Your job is to copy the lines from the material that include "this".

----- THE RECORDS -----

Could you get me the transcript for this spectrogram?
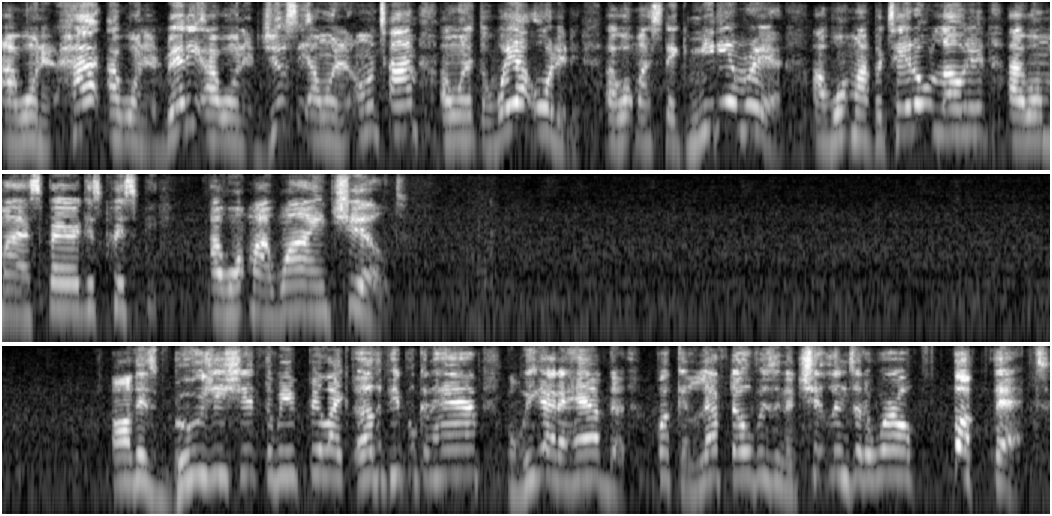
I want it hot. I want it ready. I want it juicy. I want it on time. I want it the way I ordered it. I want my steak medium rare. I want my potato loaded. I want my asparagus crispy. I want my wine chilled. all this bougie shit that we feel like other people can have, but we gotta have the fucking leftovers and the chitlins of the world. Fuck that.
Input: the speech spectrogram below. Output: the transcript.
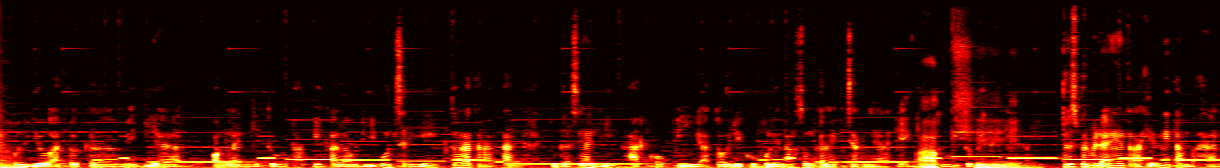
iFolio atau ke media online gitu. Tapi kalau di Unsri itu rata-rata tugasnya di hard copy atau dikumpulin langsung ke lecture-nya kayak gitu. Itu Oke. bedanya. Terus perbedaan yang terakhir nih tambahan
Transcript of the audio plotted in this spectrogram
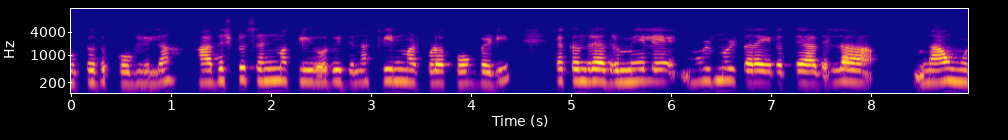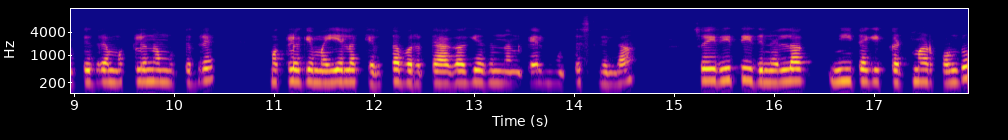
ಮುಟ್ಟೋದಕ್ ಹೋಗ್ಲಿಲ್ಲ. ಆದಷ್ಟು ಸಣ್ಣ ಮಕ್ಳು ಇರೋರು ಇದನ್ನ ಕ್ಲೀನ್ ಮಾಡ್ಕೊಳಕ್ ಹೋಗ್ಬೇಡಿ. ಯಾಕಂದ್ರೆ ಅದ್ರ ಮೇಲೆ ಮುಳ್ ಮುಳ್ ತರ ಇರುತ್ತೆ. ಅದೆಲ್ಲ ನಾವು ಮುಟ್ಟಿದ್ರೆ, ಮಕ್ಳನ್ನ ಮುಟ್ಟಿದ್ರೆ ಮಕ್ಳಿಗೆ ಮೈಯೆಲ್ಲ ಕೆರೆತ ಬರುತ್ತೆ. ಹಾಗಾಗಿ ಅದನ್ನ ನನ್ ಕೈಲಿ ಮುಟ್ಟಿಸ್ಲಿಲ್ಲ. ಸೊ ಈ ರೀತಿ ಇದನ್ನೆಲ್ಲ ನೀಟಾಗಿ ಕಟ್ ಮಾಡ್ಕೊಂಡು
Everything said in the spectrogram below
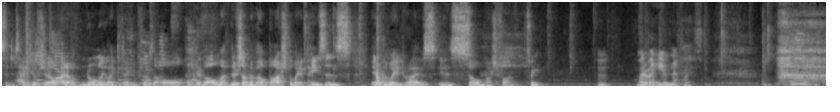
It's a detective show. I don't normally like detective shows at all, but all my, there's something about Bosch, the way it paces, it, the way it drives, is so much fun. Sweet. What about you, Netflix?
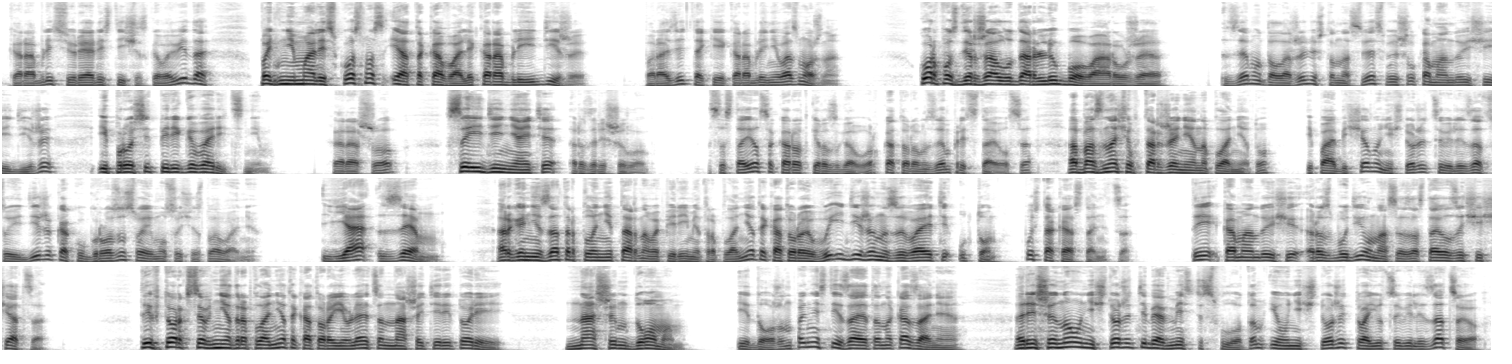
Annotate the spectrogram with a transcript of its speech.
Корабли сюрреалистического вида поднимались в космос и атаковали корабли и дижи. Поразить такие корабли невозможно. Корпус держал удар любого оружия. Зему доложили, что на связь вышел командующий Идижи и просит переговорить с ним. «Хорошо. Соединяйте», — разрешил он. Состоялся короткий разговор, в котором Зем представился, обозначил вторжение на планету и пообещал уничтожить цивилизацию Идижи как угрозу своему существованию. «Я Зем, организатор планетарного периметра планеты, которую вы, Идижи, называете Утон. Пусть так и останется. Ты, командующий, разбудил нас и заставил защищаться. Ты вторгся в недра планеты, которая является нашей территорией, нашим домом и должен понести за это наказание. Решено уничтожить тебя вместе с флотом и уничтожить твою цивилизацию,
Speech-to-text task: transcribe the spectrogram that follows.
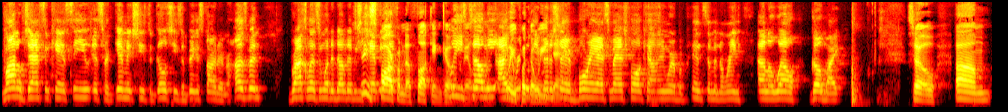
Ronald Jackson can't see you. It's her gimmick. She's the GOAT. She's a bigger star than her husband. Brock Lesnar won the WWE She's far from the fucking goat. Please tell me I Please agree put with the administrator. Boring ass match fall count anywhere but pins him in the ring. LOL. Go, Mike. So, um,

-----

- [SOLUTION]:
Could you get me the transcript for this spectrogram?
I want it hot. I want it ready. I want it juicy. I want it on time. I want it the way I ordered it. I want my steak medium rare. I want my potato loaded. I want my asparagus crispy. I want my wine chilled. all this bougie shit that we feel like other people can have, but we gotta have the fucking leftovers and the chitlins of the world. Fuck that.
Transcript of the audio plotted in this spectrogram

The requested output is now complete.